The advent of the monsoon may mean different things to different people around the country, but here in Pune, the event immediately calls for the long-standing rainy day tradition of heading to the nearest kiosk and enjoying a vada pav with a cutting glass of adrak chai. Out here, the first downpour of the season is pretty much synonymous with the deep-fried potato fritter nestled between white bread – there is just something about the cool winds and the petrichor emanating from the rain-kissed earth that instantly induces this particular craving.
And while the age-old recipe is plenty delightful on its own, the city also plays home to a variety of rather innovative spins on the beloved desi munchie. The Wow – Vada Pav and More chain, for instance, offers a dizzying array of vada pavs ranging from a spicy schezwan one to a mellow mayonnaise variety. My pick from the menu is the one with corn and spinach that lend an extra crunch and a burst of nutrition to the dish.
Assimilating the humble vada pav into the ‘gourmet cuisine’ genre is The K Factory, offering a batter-fried potato chilli vada stuffed with oodles of sticky mozzarella, served with a unique curry leaf and garlic-dusted bread, and some tamarind chutney and fried chillies on the side. Possibly the classiest way to eat a vada pav, this!

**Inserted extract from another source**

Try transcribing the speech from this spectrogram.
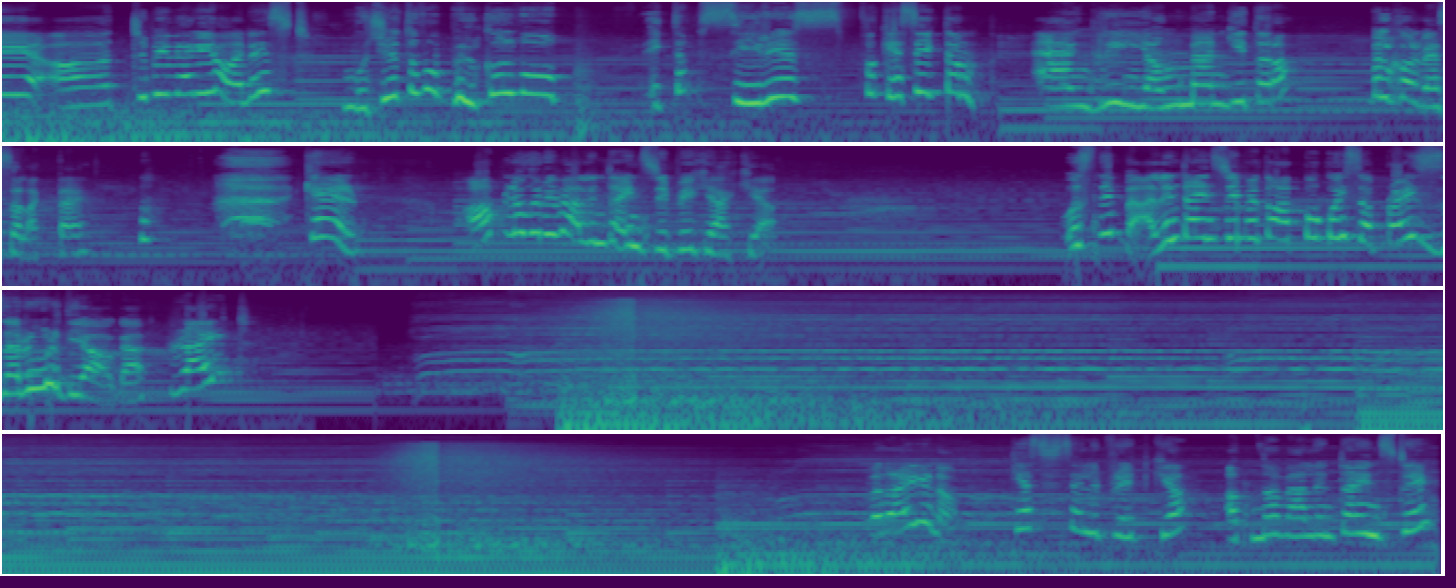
टू बी वेरी ऑनेस्ट मुझे तो वो बिल्कुल वो एकदम सीरियस वो कैसे एकदम एंग्री यंग मैन की तरह बिल्कुल वैसा लगता है। खैर, आप लोगों ने वैलेंटाइंस डे पे क्या किया? उसने वैलेंटाइंस डे पे तो आपको कोई सरप्राइज़ ज़रूर दिया होगा राइट कैसे सेलिब्रेट किया? अपना वैलेंटाइंस डे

If you want a healthy rendition of the typically greasy street food, try the baked vada pav at Sin City Cakes & Bakes. Here, the spiced potato mixture is stuffed (sans the besan flour) into a multigrain bun (instead of the pav which, according to the chef, has a dreadfully dry texture) and baked fresh in an oven. This results in a warm, fluffy, wholesome vada pav that does not taste like sin.
At Café F5, the tiny snacker comes with a carnivorous twist. Interestingly, this one looks exactly like the regular version, but is starkly different in terms of taste once you sink your teeth into it. There is no mashed potato; instead, the ubiquitous gram flour coating packs an unusual filling of diced chicken sautéed with gooey cheese, herbs and a light sprinkling of the classic spices such as garlic and asafoetida – making for a deceptively lip-smacking fusion! They also dish out a vegetarian option featuring soft cubes of paneer.

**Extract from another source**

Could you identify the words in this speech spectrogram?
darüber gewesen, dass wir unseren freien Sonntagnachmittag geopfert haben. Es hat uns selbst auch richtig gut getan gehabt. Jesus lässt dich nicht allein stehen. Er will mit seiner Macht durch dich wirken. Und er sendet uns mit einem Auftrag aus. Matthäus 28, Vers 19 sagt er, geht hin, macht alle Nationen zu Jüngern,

The Urban Foundry marries the culinary magic of bacon with the ever-dependable scrumptiousness of vada pav. So you have crisp-fried, fatty pork bits crammed inside the potato mass, which also seems to be fried in a splash of bacon fat, causing the smoky, salty juices to get soaked up by the patty, baconising the vada pave into meaty submission.
When the owners of Dravidas Bistro moved from Coimbatore to Pune, they were fascinated by the city’s collective love for this simple street cart invention that was so uncannily reminiscent of the fierce adulation the ‘vegetable cutlet’ sold in roadside shacks back home commanded. Subsequently, they decided to include a South Indian take on the vada pav on their menu as a doff to their roots. So the ‘vada’ here contains veggies in addition to the taters, making it a less starchy and more nutritious rendition of the savoury dumpling; instead of green chillies, it comes accompanied by some tangy-spicy chilli pickle.
Finally, new-on-the-block Bar Bar coverts vada pav into popcorn (!) by making a multitude of adorably reduced portions of vadas and toasted mini-buns that are tossed along with thhecha and green chillies and filled into a typical paper bag to be popped into the mouth like tiny, bite-sized nibbles.
We at Eazydiner feel privileged to have worked with someone like Mrunmayi who was an independent writer with over five years of experience in arts and lifestyle journalism. She had worked with several print and online publications based out of Pune and Goa. In the realm of food, she had contributed reviews, topical stories and long features primarily to Pune Mirror, The Goan, Planet-Goa, and the website goa.me. A foodie with an eclectic taste, she enjoyed a well-prepared spread of English Breakfast as much as some fiery Kolhapuri mutton curry.